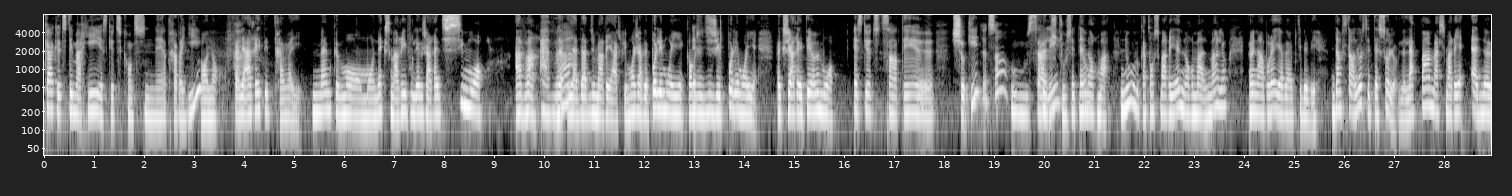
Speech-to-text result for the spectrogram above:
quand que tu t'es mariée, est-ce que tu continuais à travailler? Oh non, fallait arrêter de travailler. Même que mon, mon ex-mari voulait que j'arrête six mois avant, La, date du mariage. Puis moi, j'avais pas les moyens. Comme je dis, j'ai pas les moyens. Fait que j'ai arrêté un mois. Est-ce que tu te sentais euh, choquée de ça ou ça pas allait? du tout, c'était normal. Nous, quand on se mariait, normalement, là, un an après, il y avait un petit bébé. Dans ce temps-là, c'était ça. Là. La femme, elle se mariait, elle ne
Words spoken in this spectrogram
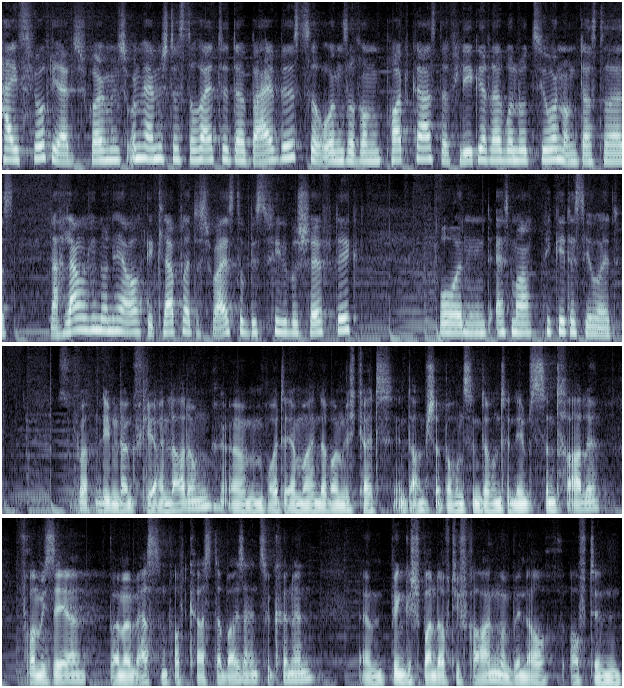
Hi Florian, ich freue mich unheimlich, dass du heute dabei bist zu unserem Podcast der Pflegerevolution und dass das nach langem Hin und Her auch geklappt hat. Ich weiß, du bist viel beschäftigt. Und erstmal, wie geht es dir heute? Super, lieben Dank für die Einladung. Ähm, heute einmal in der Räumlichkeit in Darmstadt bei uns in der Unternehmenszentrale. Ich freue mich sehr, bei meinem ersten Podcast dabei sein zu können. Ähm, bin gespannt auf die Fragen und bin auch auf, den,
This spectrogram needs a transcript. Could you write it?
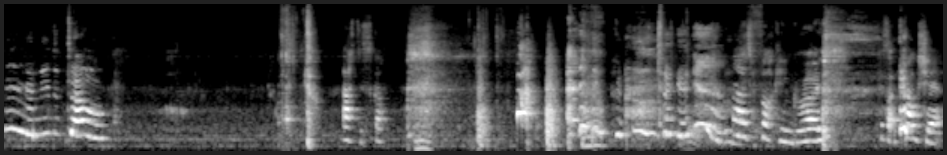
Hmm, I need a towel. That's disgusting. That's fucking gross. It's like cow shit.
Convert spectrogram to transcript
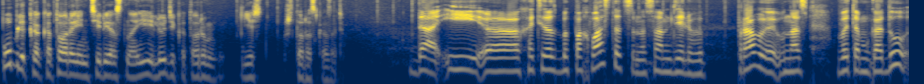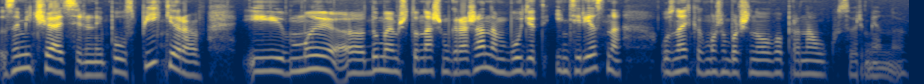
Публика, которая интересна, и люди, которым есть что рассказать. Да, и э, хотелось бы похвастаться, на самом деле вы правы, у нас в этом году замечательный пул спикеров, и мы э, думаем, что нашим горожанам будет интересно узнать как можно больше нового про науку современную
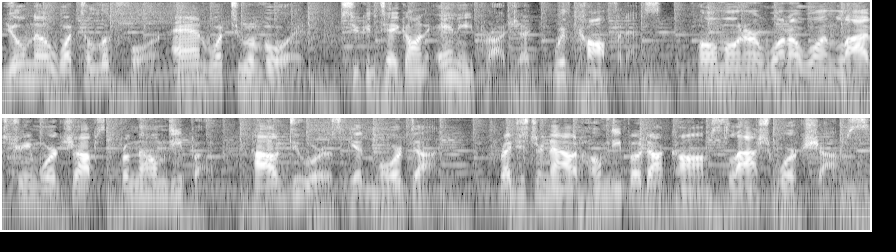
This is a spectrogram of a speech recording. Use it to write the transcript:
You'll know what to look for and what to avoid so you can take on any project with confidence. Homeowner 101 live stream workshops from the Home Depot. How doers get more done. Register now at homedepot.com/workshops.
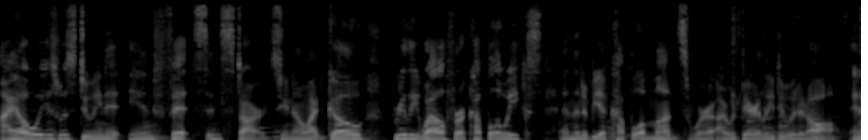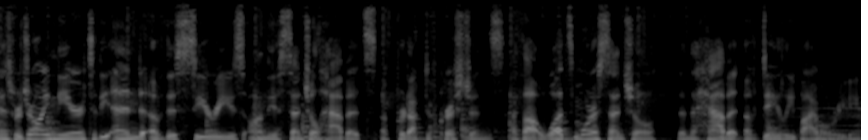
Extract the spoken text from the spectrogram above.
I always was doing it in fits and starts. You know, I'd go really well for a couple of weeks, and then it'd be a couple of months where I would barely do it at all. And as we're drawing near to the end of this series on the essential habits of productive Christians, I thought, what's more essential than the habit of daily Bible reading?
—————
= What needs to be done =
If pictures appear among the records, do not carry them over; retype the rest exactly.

= Your solution =
Speech-to-text result for the spectrogram above:
quand que tu t'es mariée, est-ce que tu continuais à travailler? Oh non, fallait arrêter de travailler. Même que mon, mon ex-mari voulait que j'arrête six mois avant, La, date du mariage. Puis moi, j'avais pas les moyens. Comme je dis, j'ai pas les moyens. Fait que j'ai arrêté un mois. Est-ce que tu te sentais euh, choquée de ça ou ça pas allait? du tout, c'était normal. Nous, quand on se mariait, normalement, là, un an après, il y avait un petit bébé. Dans ce temps-là, c'était ça. Là. La femme, elle se mariait, elle ne
Words spoken in this spectrogram
Hi Florian, ich freue mich unheimlich, dass du heute dabei bist zu unserem Podcast der Pflegerevolution und dass das nach langem Hin und Her auch geklappt hat. Ich weiß, du bist viel beschäftigt. Und erstmal, wie geht es dir heute? Super, lieben Dank für die Einladung. Ähm, heute einmal in der Räumlichkeit in Darmstadt bei uns in der Unternehmenszentrale. Ich freue mich sehr, bei meinem ersten Podcast dabei sein zu können. Ähm, bin gespannt auf die Fragen und bin auch auf, den,
This spectrogram needs a transcript. Could you write it?
Hmm, I need a towel. That's disgusting. That's fucking gross. It's like cow shit.
Convert spectrogram to transcript
Публика, которая интересна, и люди, которым есть что рассказать. Да, и э, хотелось бы похвастаться, на самом деле вы правы, у нас в этом году замечательный пул спикеров, и мы э, думаем, что нашим горожанам будет интересно узнать как можно больше нового про науку современную
This is a spectrogram of a speech recording. Use it to write the transcript:
You'll know what to look for and what to avoid so you can take on any project with confidence. Homeowner 101 live stream workshops from the Home Depot. How doers get more done. Register now at homedepot.com/workshops.
Extract the spoken text from the spectrogram above.
I always was doing it in fits and starts. You know, I'd go really well for a couple of weeks, and then it'd be a couple of months where I would barely do it at all. And as we're drawing near to the end of this series on the essential habits of productive Christians, I thought, what's more essential than the habit of daily Bible reading?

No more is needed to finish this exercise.